Dating: Like or Love?
When considering a potential marriage partner, who you like is more important than who you love. Learning how to love someone is relatively easy; learning how to like someone is much more difficult. In part, that’s because those things we like in another person often have to do with well-established traits. Thus, those traits are harder to reshape. Love, on the other hand, can be developed and nurtured by a couple. Love will take many different forms over a lifetime, depending on the individuals and the particular season of life.

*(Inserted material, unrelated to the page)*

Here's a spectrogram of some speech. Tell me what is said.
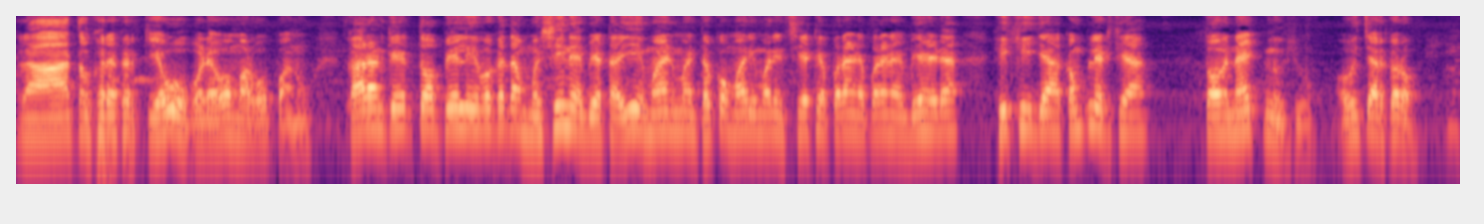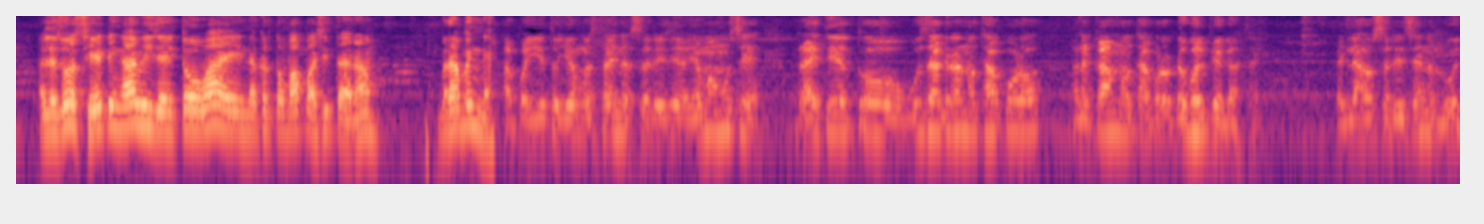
એટલે આ તો ખરેખર કેવું પડે હો મારા પપ્પાનું. કારણ કે એક તો પહેલી વખત આ મશીને બેઠા એ માંડ માંડ ધક્કો મારી મારીને શેઠે પરાણે પરાણે બેહેડ્યા શીખી ગયા કમ્પ્લીટ થયા. તો હવે નાઇટનું હવે વિચાર કરો. એટલે જો સેટિંગ આવી જાય તો વાય નકર તો બાપા સીતારામ. બરાબર ને? એ તો એમ જ થાય ને શરીર એમાં શું છે રાતે તો ઉજાગરાનો થાકોડો અને કામનો થાકોડો ડબલ ભેગા થાય. એટલે આવું શરીર છે ને લોજ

Unfortunately, society sends our youth the wrong message when it comes to relationships. “Find someone to love” or “find a great sex partner” are messages too commonly communicated. This thinking is backwards, resulting in many failed relationships and marriages. We are emphasizing love and sex—both of which can be learned and developed—rather than encouraging evaluation based on what is genuinely liked in another person. Furthermore, consider the following: even a marriage relationship marked with lots of romance and a robust sex life will find that time spent in love-making rarely amounts to as much as 5% of one’s total marriage hours in a given week or month. So why would one make something that comprises only 5% of his or her time a major criteria in mate selection? Society’s message is completely distorted and out of balance, leading to relational pain and other devastating consequences.
Therefore, find someone you really like! Their passions, their interests, their habits, their personality, their worldview, their faith, their family, their sense of humor, their goals—these are the characteristics that will hold a couple together through the years. Once you find someone you like, you can then learn to love that person. You may even be surprised by how much your love grows in the process of appreciating what you like.

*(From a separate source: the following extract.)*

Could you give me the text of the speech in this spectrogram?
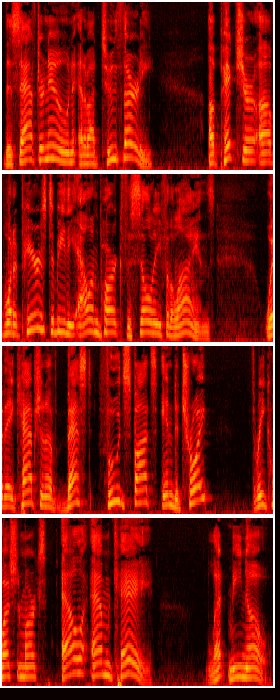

Learning to love a friend makes much more sense than learning to like a lover. And evidence suggests the outcome of the former will be much more stable and satisfying in the long run.
—Dr. Kent R. Olney, Sociologist, Olivet Nazarene University